As you can see, many choices are available. Working with an experienced and caring estate planning attorney can help ensure all options are considered and that the choice being made is done thoughtfully and with full knowledge of what that choice means to your loved ones.
Back in March, I wrote a couple of articles focusing on chemical restraints and what we, as care-partners, can do to help ensure our loved ones are not subjected to this problem. Here is an article I found at the Alzheimer’s Association discussing not only the problems with using drugs not designed for Alzheimer’s patients, but also that non-drug approaches work better. I encourage everyone to read it.
Just Say “No” to Behavior-Calming Drugs
As and estate planning and elder law specialist, I feel it safe to say that no matter how many specific things we list in our Advance Directives, we will not be able to account for every possible end-of-life scenario that could arise. What we can do is add as much information as possible to our Advance Directives so that anyone reading it is able to gain a clear understanding of what we want or don’t want.
In order for us to provide this information to our agents, we must first be clear in our minds about our end-of-life decisions. This can be a difficult exercise, to be sure, and one that is vitally important. In his book, Being Mortal, Dr. Atul Gawande discusses what he sees as medicine’s failing by focusing on the length of life without looking at the quality of that life. He feels (and I agree) the better question to ask is what we each feel is a life worth living. It may be that a shorter life spent in comfort and with one’s family is preferable to a longer one that is ridden with pain, or in which we are sedated to the point we are unable to be with our loved ones. Each of us will have a different answer to the question and it is important for each of us to explore that answer for ourselves.

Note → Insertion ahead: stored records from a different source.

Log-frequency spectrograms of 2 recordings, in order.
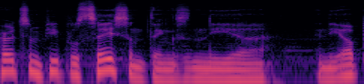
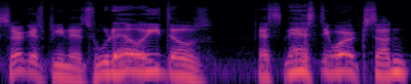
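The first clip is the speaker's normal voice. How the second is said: hoarse, high, raspy stoner voice; 5 semitones higher than usual. Describing a guy who rates old-time things, imitating him in a raspy pot-smoker voice. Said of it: "he's got the raspy pot smoking voice".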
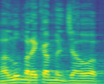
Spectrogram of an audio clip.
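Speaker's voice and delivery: ordinary talk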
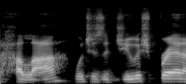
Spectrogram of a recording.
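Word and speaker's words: challah: type of bread called hala which is a jewish bread i know it looks like it would be pronounced chala but it said and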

There are several resources to help us with Dr. Gawande’s question, both locally and on the internet. GoWish.org is a great place to start. Play their “game” online and then take a screen shot of the cards laid out and include them as an attachment to your Advance Directive. The State of Washington has developed an Advance Directive designed for those diagnosed with dementia and, although we cannot use their Directive in Oregon, we can take their language and incorporate it into our form, again as an attachment. For those interested, there are highly qualified people right here in the Rogue Valley who will work with individuals in an even deeper exploration into these questions.

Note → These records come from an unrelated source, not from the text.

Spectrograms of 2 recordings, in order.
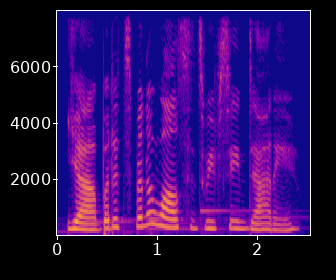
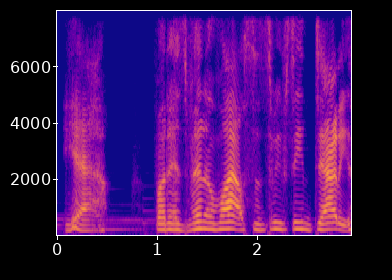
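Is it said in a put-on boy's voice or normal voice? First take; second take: normal voice; boy's voice. First: It is said in the speaker's normal voice. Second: It is said in an attempted boy's voice.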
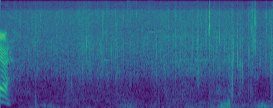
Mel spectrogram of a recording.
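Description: Steady rain falling, an even hiss with scattered faint drop ticks, and a few low thuds near the end.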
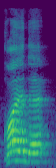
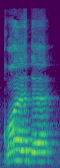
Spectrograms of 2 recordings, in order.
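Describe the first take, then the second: The two takes are said the same way.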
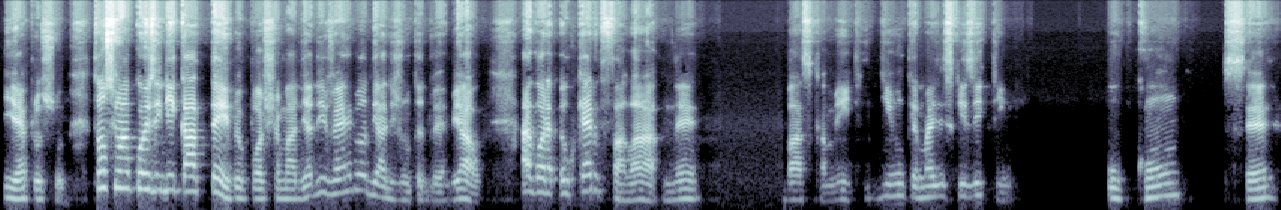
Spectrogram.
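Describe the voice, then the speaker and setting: Lively Brazilian male teacher. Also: a little high, moderate pace, no echo. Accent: Brazilian Portuguese. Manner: animated, asks questions and answers them himself. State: strained throat. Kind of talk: online grammar lesson.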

If you are a care-giver for someone (paid or not), if you work in a facility where people needing care depend on others to speak for them, learn about those you are charged with protecting and truly advocate for them. Look at their Advance Directives; speak with their family; speak with them if possible, learn everything you can about their wants, needs, and desires so that when called upon, you can be certain that choices you make reflect their true desires. As caregivers, it is our job to be the voice of those for whom we are providing care. While we aren’t going to be able to identify every possible variable that may affect end-of-life decisions, we can thoughtfully consider and discuss what factors and situations would merit being covered in our Advanced Health Care Directives.